Suppose you are a hard-working professional who has crunched all the numbers and you’ve determined that your situation is financially sound. You can retire today. What are you going to do when you retire? Play golf seven days a week? Shop? Garden? After working most of your life, what are you going to retire to?
How you envision your retirement is vital in determining the amount of financial resources necessary to fund a certain retirement lifestyle. A retirement packed with vacation cruises and travel will require considerably more funds than piddling around the yard or volunteering in the local community.
Other important financial aspects include whether you have the house paid for, whether you have accumulated significant debts, the basic cost of daily living, and potential health expenses. Of course you will need to evaluate whether your anticipated cash flow from Social Security, a pension or retirement account will adequately fund your desired retirement. The American Education Savings Council’s Ballpark Estimate at www. choosetosave.org is one of many good online tools to help you examine the numbers.

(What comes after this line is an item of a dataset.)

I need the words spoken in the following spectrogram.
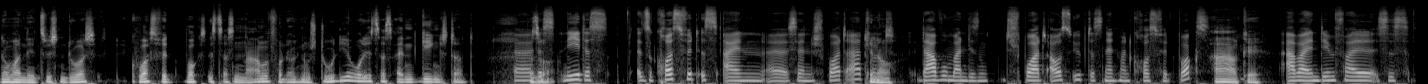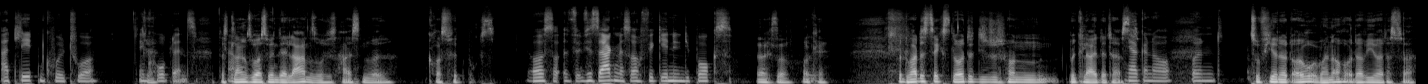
Nochmal den zwischendurch. CrossFit Box, ist das ein Name von irgendeinem Studio oder ist das ein Gegenstand? Äh, Also- das, nee, das, also CrossFit ist ein, äh, ist ja eine Sportart Genau. und da, wo man diesen Sport ausübt, das nennt man CrossFit Box. Ah, okay. Aber in dem Fall ist es Athletenkultur in Okay. Koblenz. Das Ja. klang so, als wenn der Laden so heißen würde. CrossFit Box. Ja, so, wir sagen das auch, wir gehen in die Box. Ach so, okay. Und du hattest sechs Leute, die du schon begleitet hast. Ja, genau. Und Zu 400 Euro immer noch oder wie war das da?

Be cautious in assessing whether you can pay for a retirement lifestyle and be sure you are getting solid advice. Earlier this year, Morgan Stanley was ordered to pay more than $7 million to resolve regulatory charges relating to misconduct in early retirement investment promotion.
Even if you can definitely pay for a retirement lifestyle, are you ready? Students in my psychology of money class often start the semester by asking, “Why wouldn’t anyone retire tomorrow if they have enough money to do so?”

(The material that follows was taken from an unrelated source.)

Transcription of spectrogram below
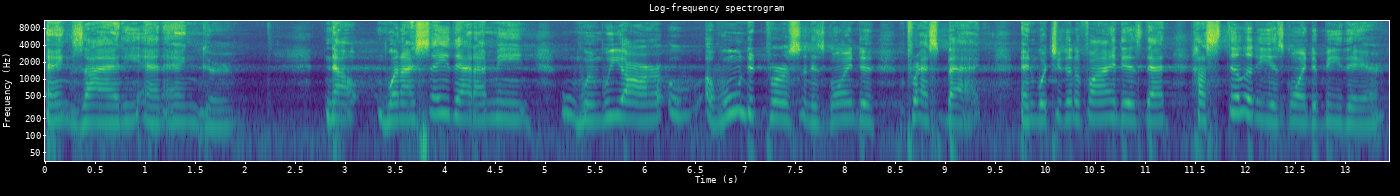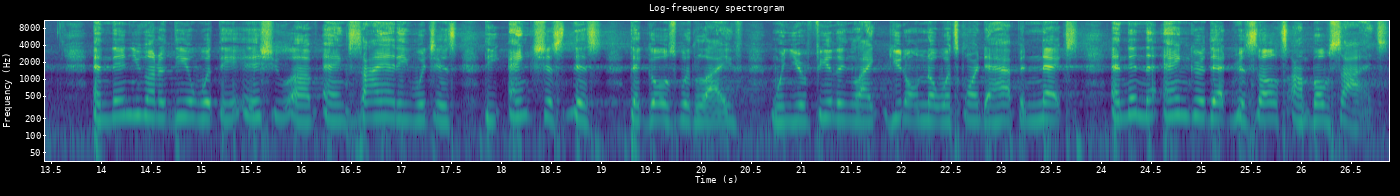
anxiety, and anger. Now, when I say that, I mean when we are, a wounded person is going to press back. And what you're going to find is that hostility is going to be there. And then you're going to deal with the issue of anxiety, which is the anxiousness that goes with life when you're feeling like you don't know what's going to happen next. And then the anger that results on both sides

A major reason is because people are living longer and healthier in retirement. If you retire early you could easily be retired 30 or 40 years, and with good luck be in excellent health for most of that time. Evidence shows that many people who retire wish to return to some form of work before long. One survey found that half of retired baby boomers wanted to return to work — half due to a lack of money; the other half because of missing friends from work or plain old boredom.
What does retirement mean to you? It may mean financial freedom to make choices. Perhaps it means leaving the work force altogether. But it may mean continuing part time or perhaps switching into a different job that doesn’t pay as much but is something that has always interested you.